House is at home relaxing when Wilson shows up a day early. He brings images of his cancer patient, which show that her tumor has shrunk. House tells him not to tell his patient.
House wants to review the cancer patient's medical records. He finds his patient and the cancer patient talking. The patient has once again cancelled the surgery for his tumors.
The team can't find anything that would result in the cancer patient's remission or a mistake in the diagnostic tests.
House and Wilson play poker with House's friends, who House typically doesn't address by name, but by what they do. Chase calls House from the cancer patient's home - he has found men's clothing. House realizes that Wilson has been having an affair with the cancer patient - she told House's patient that Wilson wanted an invitation to the poker game.

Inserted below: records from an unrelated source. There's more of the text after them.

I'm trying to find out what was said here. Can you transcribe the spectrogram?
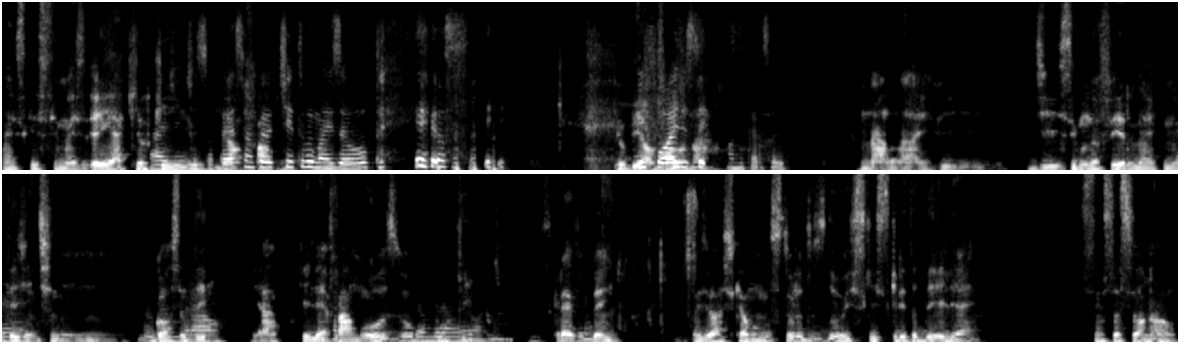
Ah, esqueci, mas é aquilo que Ai, gente, eu sou péssima para título, mas eu, eu sei. que o Me Bial foge falou sempre quando eu quero saber. na, na live de segunda-feira, né? Que muita É. gente não Do gosta dele, ah, porque ele é famoso ou porque é escreve bem. Mas eu acho que é uma mistura dos dois, que a escrita dele é sensacional.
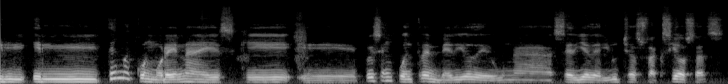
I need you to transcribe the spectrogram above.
el, tema con Morena es que eh, pues se encuentra en medio de una serie de luchas facciosas,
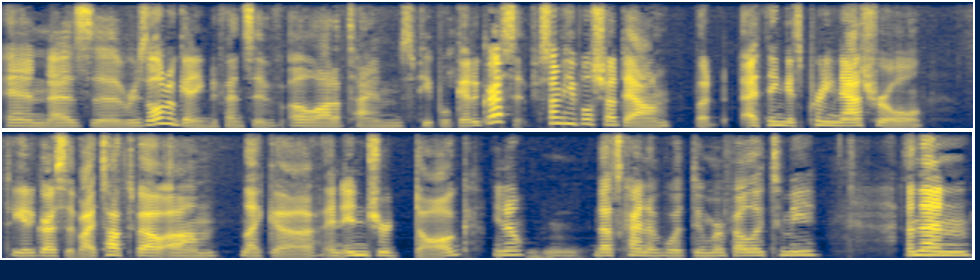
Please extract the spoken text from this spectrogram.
And as a result of getting defensive, a lot of times people get aggressive. Some people shut down, but I think it's pretty natural to get aggressive. I talked about um like a, an injured dog, you know? Mhm. That's kind of what Doomer felt like to me. And then,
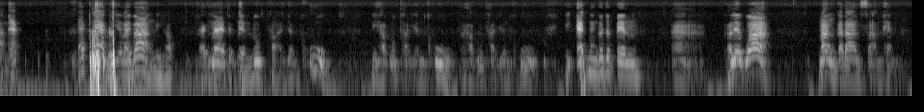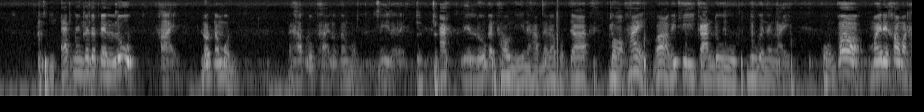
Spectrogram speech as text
3แอคแอคแรกมีอะไรบ้างนี่ครับแอคแรกจะเป็นรูปถ่ายยันคู่นี่ครับรูปถ่ายยันคู่นะครับรูปถ่ายยันคู่ อีกแอคหนึ่งก็จะเป็นอ่าเขาเรียกว่า นั่งกระดานสามแผ่น อีกแอคหนึ่งก็จะเป็นรูปถ่ายรถน้ำมนต์นะครับ รูปถ่ายรถน้ำมนต์นี่เลยอะเรียนรู้กันเท่านี้นะครับ แล้วผมจะบอกให้ว่าวิธีการดูดูกันยังไง ผมก็ไม่ได้เข้ามาท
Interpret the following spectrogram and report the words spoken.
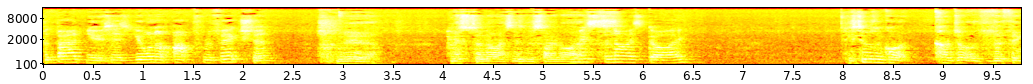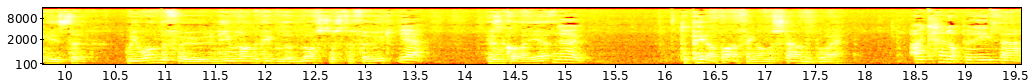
The bad news is you're not up for eviction, Yeah. Mr. Nice isn't so nice. Mr. Nice Guy. He still doesn't quite. Can't, the thing is that we won the food, and he was one of the people that lost us the food. Yeah, He hasn't got that yet. no, The peanut butter thing, I was astounded by. I cannot believe that.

The patient's father comes to the team to tell them his son wants to be discharged.
House and Wilson discuss Wilson's ethical lapse. Wilson rationalizes what happened. Wilson moved in with her after he left House's apartment and lied to House about it. House challenges Wilson about his need for needy people, which also explains his three failed marriages. He reminds him about his license being in jeopardy, but Wilson thinks that House is only mad because he didn't figure it out before.
The patient has a fever which can't be explained by the tumors. House figures that they were just lucky to find the tumors, and that his original symptoms might have been caused by something else. House orders a lumbar puncture, but the patient and father refuse it. The father wants to leave the matter in god's hands.
House goes to Wilson for help. He thinks it still might be the tuberos sclerosis. However, House realizes that the patient passed on a virus to the cancer patient, most likely herpes encephalitis, which can often attack cancer cells.
The patient is still refusing tests, but House only wants to look for sores on his body. The father agrees with Wilson that looking for sores isn't a medical test, and that the patient's water drinking was a futile attempt to purify himself. The son has the sores, indicating he has had sexual contact, but confirming the diagnosis and treatment.
The patient comes in to apologize to House for misleading him. The patient admits he would like to have House's certainty. House realizes that Chase was the one keeping score, and Chase agrees to a 3-3 tie. Chase refuses to knock off a point for the virus attacking the cancer because of the unlikelihood of the event. Wilson points out that it is possible to believe in something yet not live up to it. The cancer patient realizes she is still going to die, but has made plans to go to Florence.
- House figures out that Wilson is sleeping with Grace, his current cancer patient and that he is also living with her.
- It is soon shown that Chase is the one who put the House vs God scoreboard up in the first place.
The title of this episode refers to the ongoing contest between House and God.
Sleeping Dogs Lie
House vs. God
Euphoria (Part 1)